Still in the middle of his crazy-long 202 word sentence, Paul can’t get to a stopping point when he’s speaking of how fabulous Christ really is: “In him we have redemption through his blood, the forgiveness of our trespasses, according to the riches of his grace which he lavished upon us. For he has made known to us in all wisdom and insight the mystery of his will, according to his purpose which he set forth in Christ as a plan for the fulness of time, to unite all things in him, things in heaven and things on earth” (Ephesians 1:7-10).
Notice a few things – like Paul’s hifalutin language. “Riches lavished.” God’s not stingy. The Christian life and hope aren’t meager. There is an abundance in God, more than enough. Do we need “redemption”? Absolutely. The word describes the price and process of liberating a slave in the ancient world. We too find ourselves in a kind of bondage, don’t we? To cynicism, the culture’s rancor, all the anxiety, the lies about consuming, the fake promises of political ideology – or simple, I just get stuck in my self. Jesus sets us free.
N.T. Wright, in his great Surprised by Hope (a book we’ll be attentive to in our small groups beginning Monday!) explains: “Jesus was doing, close up, in the present, what he was promising long-term, in the future. What he was promising for that future, and doing in that present, was not saving souls for a disembodied eternity, but rescuing people from the corruption and decay of the way the world presently is, so they could enjoy, already, that renewal of creation which is God’s ultimate purpose – and so they could thus become colleagues and partners in that larger project.”
We constantly pray “forgive us our trespasses.” They are indeed forgiven.

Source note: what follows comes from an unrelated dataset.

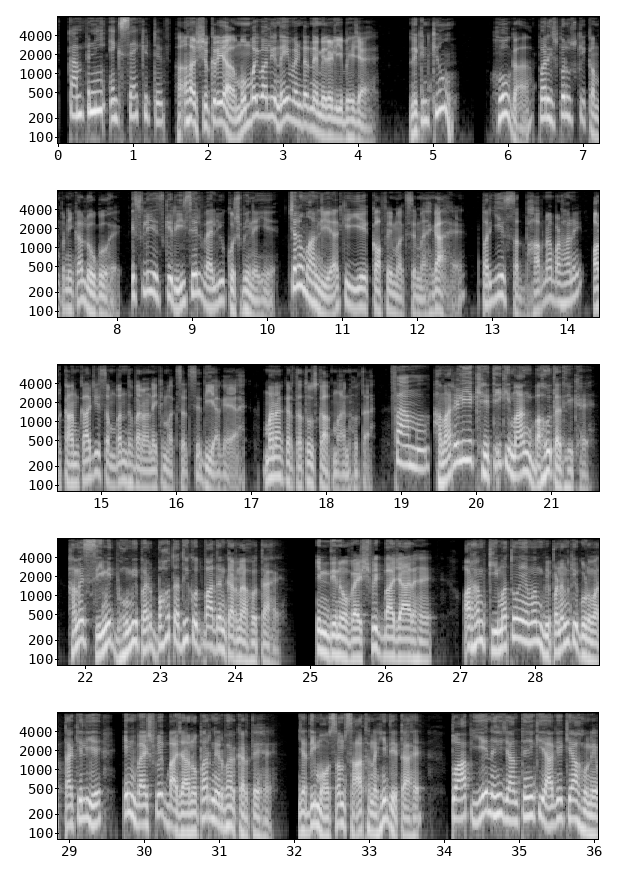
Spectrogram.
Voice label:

Not that they don’t matter. They matter so much that God bears them in God’s own heart, which pains God and should grieve us to let them go. The mystery of trespassing, by the way, is that we grieve God’s heart not just by stuff we know is wrong. We all have blind spots: something in me is so wrong and misguided that I can’t even see it. God forgives even what is mystifying to myself.
When I wrote my book, The Will of God, I latched onto verse 9: “He has made known the mystery of his will.” God’s will is a mystery, as in it’s not obvious like your GPS telling you to turn at the next light. And yet that mystery is made known. We know God’s will by doing what we’re doing right now: reading Scripture, sharing in worship, diligent prayer, conversations with friends who care about us and God, listening to the pains in the world.
Go back to the first paragraph and re-read Ephesians 1:7-10 – and ponder these words today.← See All